Jan Dee Gordon is a Los Angeles based photographer who will be releasing a brand new book, LGBTQ of Steel. The photos collected within these pages celebrate a group of LGBTQ individuals who bravely and without hesitation overcame unimaginable obstacles that threatened to hold them back. I had the chance to ask Gordon some questions about this project as well as some of her other work in advance of her book release on July 16th.
Could you tell our readers a little about yourself?
I am married to Lawrence Gordon. We have 2 very grown children and 2 grandchildren all of whom we adore. I grew up in LA and graduated from UCLA.
Can you discuss your journey in the field of photography?
As a family we lived in the city of LA, in Encino, in Bel Air, in Beverly Hills, and by the beach in Santa Monica.
We also spent 2 years living in Paris with our kids and then kept our apartment there and went back and forth for over 20 years. Needless to say Paris is a big part of our lives.
Photography began for me, after studying art, in Paris where I took my first class in French. I fell in love with the lens right away- instant gratification. The camera has been in my hands since. So I began my photo education in Paris in French, continued in New York at the International Center for Photography and Los Angeles at UCLA.
Fashion photography was my passion for many years- the results of which were seen in Vogue and Bazaar magazines among others. Family photography became another side of my business at the same time. These family portraits, however, were seen as more art than regular portraits. The final product was a series of 8 photos framed together to a 5 foot length. They hang in over 100 families’ homes internationally.
This was followed by selling framed original framed photos in the gift market throughout the U.S. They have been selected by designers to decorate buildings, lobbies, hallways, apartments. They have been sold in stores throughout the USA.
Your “Of Steel” works examine the inner strength people use to overcome life obstacles, what inspired these pieces?
My work with people and steel comes from my soul. It has always been a struggle to maintain and know ‘who I am.’ I, for years, was totally concerned with pleasing others and not making anyone angry. As I matured and saw my own photography I realized my struggle to just be myself.
My different projects have included carrying a mannequin head around Paris and photographing it in different situations, painting a model’s body with acrylic paint and contrasting her to wood and steel, making collages from real photos and mannequins and bodies and photographing the collage. These have led to more recent projects combining living elements such as flowers and branches with steel- the steel always representing reality and life- tough but bendable.
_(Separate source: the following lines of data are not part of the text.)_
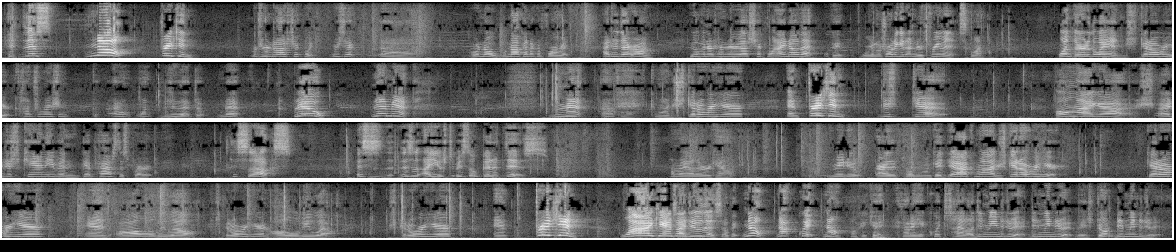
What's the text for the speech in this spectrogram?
Hit this. No! Freaking! Return to last checkpoint. Reset. Uh, oh no, we're not gonna conform it. I did that wrong. You haven't returned to your last checkpoint. I know that. Okay, we're gonna try to get under three minutes. Come on. One third of the way in. Just get over here. Confirmation. I don't want to do that though. That. Blue! Nah, man. Okay, come on. Just get over here and freaking just yeah. Oh my gosh. I just can't even get past this part. This sucks. This is this is I used to be so good at this. On my other account. Radio the Pokemon Kid. Yeah, come on, just get over here. Get over here and all will be well. Just get over here and all will be well. Just get over here and freaking why can't I do this? Okay, no, not quit. No. Okay, good. I thought I hit quit the title. I didn't mean to do that. Didn't mean to do it, bitch. Don't didn't mean to do it.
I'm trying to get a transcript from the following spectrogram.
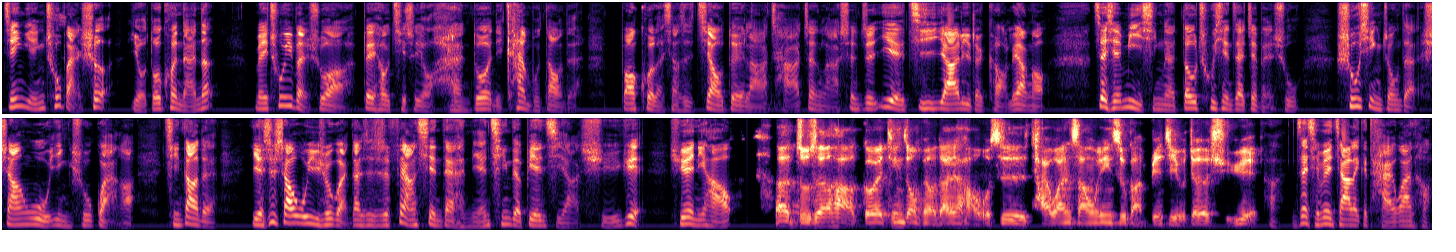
经营出版社有多困难呢？每出一本书啊，背后其实有很多你看不到的，包括了像是校对啦、查证啦，甚至业绩压力的考量哦。这些秘辛呢，都出现在这本书《书信中的商务印书馆》啊，请到的也是商务印书馆，但是是非常现代、很年轻的编辑啊，徐悦。徐悦你好。呃，主持人好，各位听众朋友，大家好，我是台湾商务印书馆编辑，我叫做徐悦。啊，你在前面加了一个台湾哈。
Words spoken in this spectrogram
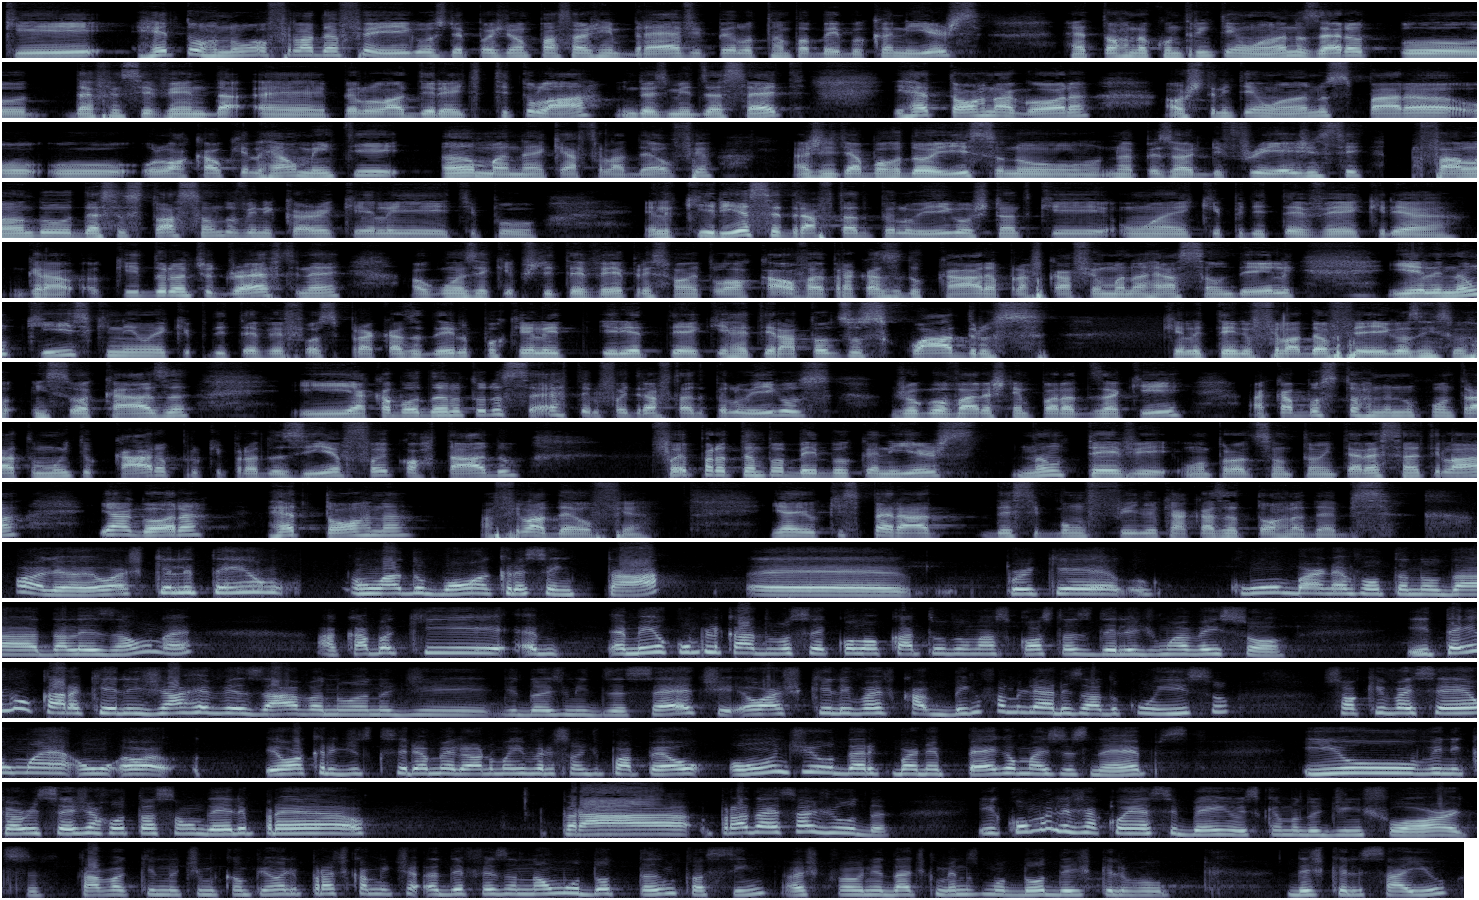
que retornou ao Philadelphia Eagles depois de uma passagem breve pelo Tampa Bay Buccaneers retorna com 31 anos, era o defensive end é, pelo lado direito titular em 2017 e retorna agora aos 31 anos para o, o, o local que ele realmente ama, né, que é a Filadélfia. A gente abordou isso no, no episódio de Free Agency, falando dessa situação do Vinny Curry, que ele, tipo, ele queria ser draftado pelo Eagles, tanto que uma equipe de TV queria que durante o draft, né, algumas equipes de TV, principalmente local, vai para casa do cara para ficar filmando a reação dele, e ele não quis que nenhuma equipe de TV fosse para casa dele, porque ele iria ter que retirar todos os quadros que ele tem do Philadelphia Eagles em sua, em sua casa, e acabou dando tudo certo. Ele foi draftado pelo Eagles, jogou várias temporadas aqui, acabou se tornando um contrato muito caro para o que produzia, foi cortado, foi para o Tampa Bay Buccaneers, não teve uma produção tão interessante lá e agora retorna à Filadélfia. E aí, o que esperar desse bom filho que a casa torna, Debs? Olha, eu acho que ele tem um, um lado bom a acrescentar, é, porque com o Barné voltando da, da lesão, né, acaba que é, é meio complicado você colocar tudo nas costas dele de uma vez só. E tendo um cara que ele já revezava no ano de, de 2017, eu acho que ele vai ficar bem familiarizado com isso. só que vai ser uma. Um, eu acredito que seria melhor uma inversão de papel onde o Derek Barnett pega mais snaps e o Vinny Curry seja a rotação dele para dar essa ajuda. E como ele já conhece bem o esquema do Jim Schwartz, estava aqui no time campeão, ele praticamente a defesa não mudou tanto assim. Acho que foi a unidade que menos mudou desde que ele desde que ele saiu.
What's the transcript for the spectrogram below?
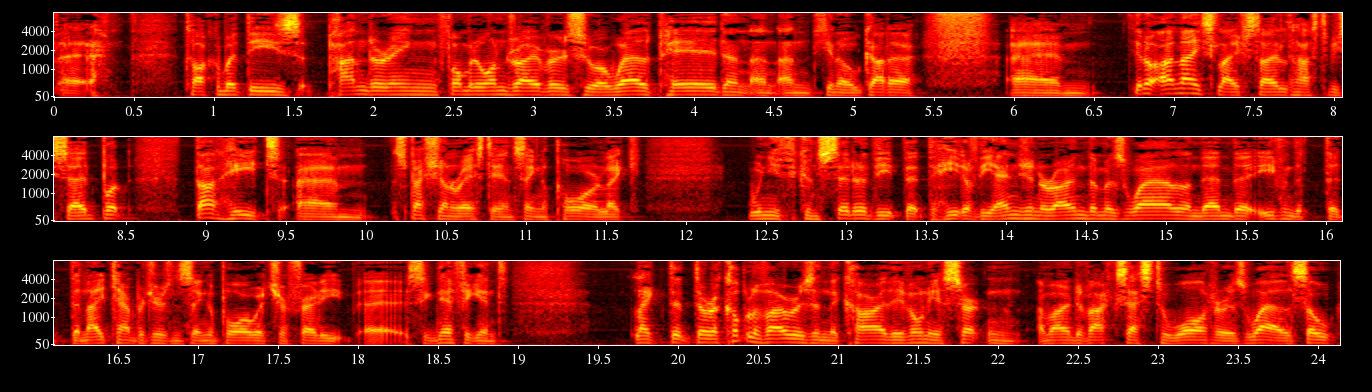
uh, talk about these pandering Formula One drivers who are well paid and, and, and you know got a um, you know a nice lifestyle it has to be said, but that heat, um, especially on race day in Singapore, like when you consider the, the, the heat of the engine around them as well, and then the, even the, the, the night temperatures in Singapore, which are fairly uh, significant. Like the, they're a couple of hours in the car, they've only a certain amount of access to water as well. So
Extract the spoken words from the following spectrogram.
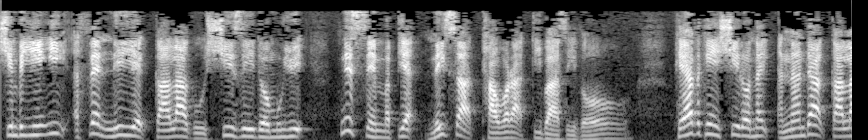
ရှင်ဘရင်၏အသက်နေ့ရက်ကာလကိုရှည်စေတော်မူ၍နှစ်စဉ်မပြတ်နေဆထာဝရတည်ပါစေသောဖျားသခင်ရှိတော်၌အနန္တကာလ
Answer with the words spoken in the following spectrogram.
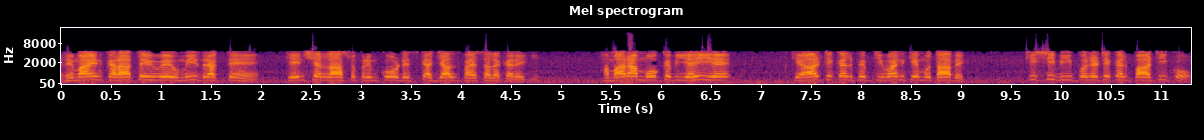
रिमाइंड कराते हुए उम्मीद रखते हैं कि इंशाल्लाह सुप्रीम कोर्ट इसका जल्द फैसला करेगी। हमारा मौकब यही है कि आर्टिकल 51 के मुताबिक किसी भी पॉलिटिकल पार्टी को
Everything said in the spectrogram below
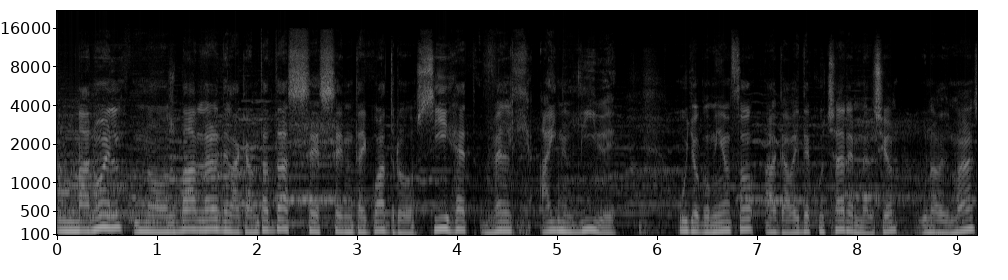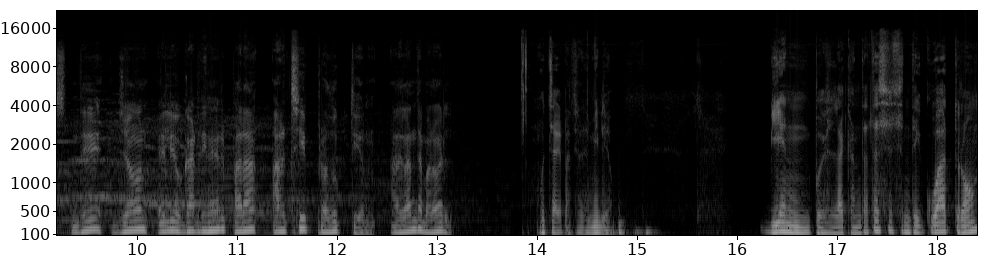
Manuel nos va a hablar de la cantata 64, Sie het welch eine Liebe, cuyo comienzo acabáis de escuchar en versión, una vez más, de John Elliot Gardiner para Archive Production. Adelante, Manuel. Muchas gracias, Emilio. Bien, pues la cantata 64,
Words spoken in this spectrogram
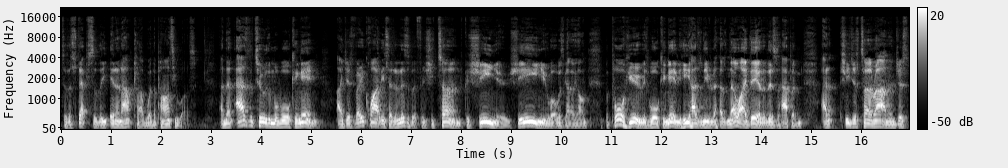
to the steps of the in and out club where the party was. And then as the two of them were walking in, I just very quietly said Elizabeth, and she turned because she knew, she knew what was going on. But poor Hugh is walking in; he hasn't even has no idea that this has happened, and she just turned around and just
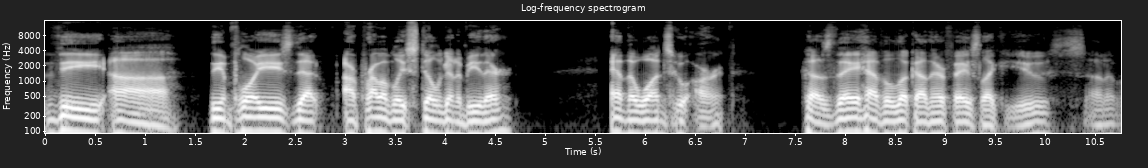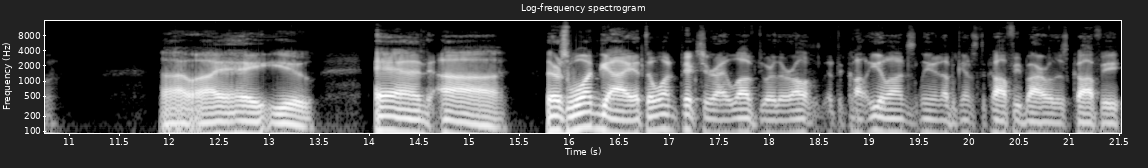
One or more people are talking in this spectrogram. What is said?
the uh, the employees that are probably still going to be there, and the ones who aren't because they have the look on their face like you son of a oh, i hate you. And uh, there's one guy at the one picture i loved where they're all at the elon's leaning up against the coffee bar with his coffee.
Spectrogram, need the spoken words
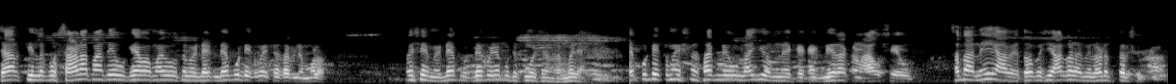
ચારથી લગભગ સાડા પાંચ એવું કહેવામાં આવ્યું, તમે ડેપ્યુટી કમિશનર સાહેબને મળો. પછી અમે ડેપ્યુટી ડેપુ- ડેપ્યુટી કમિશનર મળ્યા. ડેપ્યુટી કમિશનર સાહેબને એવું લાગ્યું અમને કે કંઈક નિરાકરણ આવશે એવું. છતાં નહીં આવે તો પછી આગળ અમે લડત કરશું.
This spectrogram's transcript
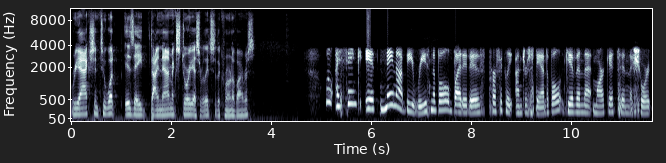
reaction to what is a dynamic story as it relates to the coronavirus? Well, I think it may not be reasonable, but it is perfectly understandable given that markets in the short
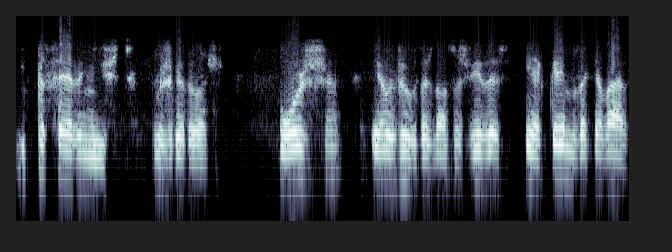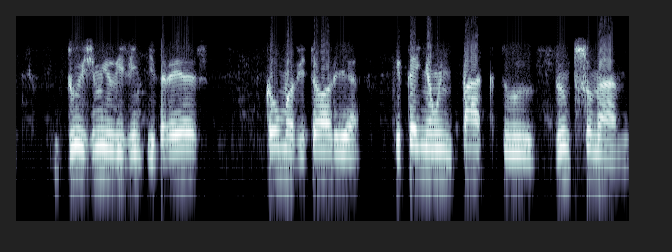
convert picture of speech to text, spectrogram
e percebem isto, os jogadores. Hoje é o jogo das nossas vidas, é queremos acabar 2023 com uma vitória que tenha um impacto de um tsunami.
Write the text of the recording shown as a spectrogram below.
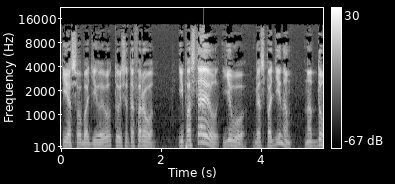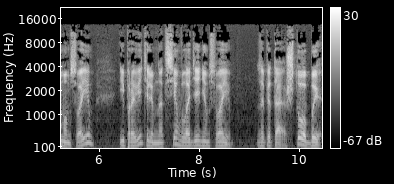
и освободил его, то есть это фараон, и поставил его господином над домом своим и правителем над всем владением своим, запятая, чтобы,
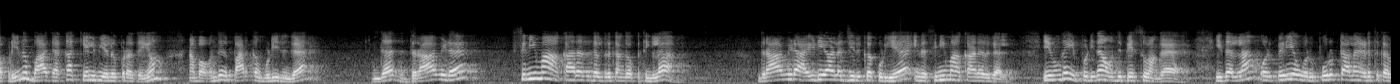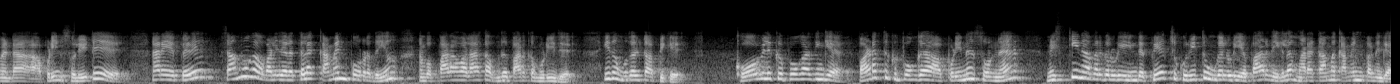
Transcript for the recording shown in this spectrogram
அப்படின்னு பாஜக கேள்வி எழுப்புறதையும் நம்ம வந்து பார்க்க முடியுதுங்க. இந்த திராவிட சினிமாக்காரர்கள் இருக்காங்க பார்த்தீங்களா திராவிட ஐடியாலஜி இருக்கக்கூடிய இந்த சினிமாக்காரர்கள் இவங்க இப்படி தான் வந்து பேசுவாங்க. இதெல்லாம் ஒரு பெரிய ஒரு பொருட்டாலாம் எடுத்துக்க வேண்டாம் அப்படின்னு சொல்லிட்டு நிறைய பேர் சமூக வலைதளத்தில் கமெண்ட் போடுறதையும் நம்ம பரவலாக வந்து பார்க்க முடியுது. இது முதல் டாபிக்கு கோவிலுக்கு போகாதீங்க படத்துக்கு போங்க அப்படின்னு சொன்ன மிஸ்கின் அவர்களுடைய இந்த பேச்சு குறித்து உங்களுடைய பார்வைகளை மறக்காமல் கமெண்ட் பண்ணுங்க.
I was always covering up the woman or using a fake woman. Following, I used living examples but not real people. Obviously I was getting closer to developing my own strength to express who I am. A mentor finally said to me- “Why don’t you get to your reality and use a woman.” My artwork pieces now involve nude women with steel.
Could you describe your first book Women of Steel?
In the book, Women of Steel, we can understand how these 20 successful women used their inner strength to overcome the obstacles and hardships in each of their lives and to then lead a life of their choice. They are real examples of the theme of my work. Each reacted to the piece of steel in the photograph as she reacted to dealing with her particular difficulties.
The idea for the new book, LGBTQ of Steel was born because my brother, Ben, who was an early victim of HIV. He died from complications of the disease at 48 years old. He was President of a bank and had a PHD but had no idea how one got HIV.
He led a double life until he became ill when he had to open up to all of us. He left a 14 year old daughter who is now in this book as is her partner.
Your second book, LGBTQ of Steel releases on July 16th, can you discuss this new collection?
LGBTQ of Steel tells, in their own words, how each of these 50 people dealt with gaining the strength to deal with a life that was frequently not understood by the person her-himself- a life with poignant and basic hardship that had to be overcome. The subjects of the book share their joy of life after this experience. The photos, bios, and quotes tell of all the personal layers of their lives.
What do you hope people who see your work take away from it?
My hope is that this book will lead to an empathy and understanding of the community’s members and make humanity inclusive and open. I also hope that young people who are struggling with their identity will be inspired to open up and share and feel more in touch with society and life.
Where can our readers keep up with you and your work online?
You can find me on:
@humanityofsteel on Instagram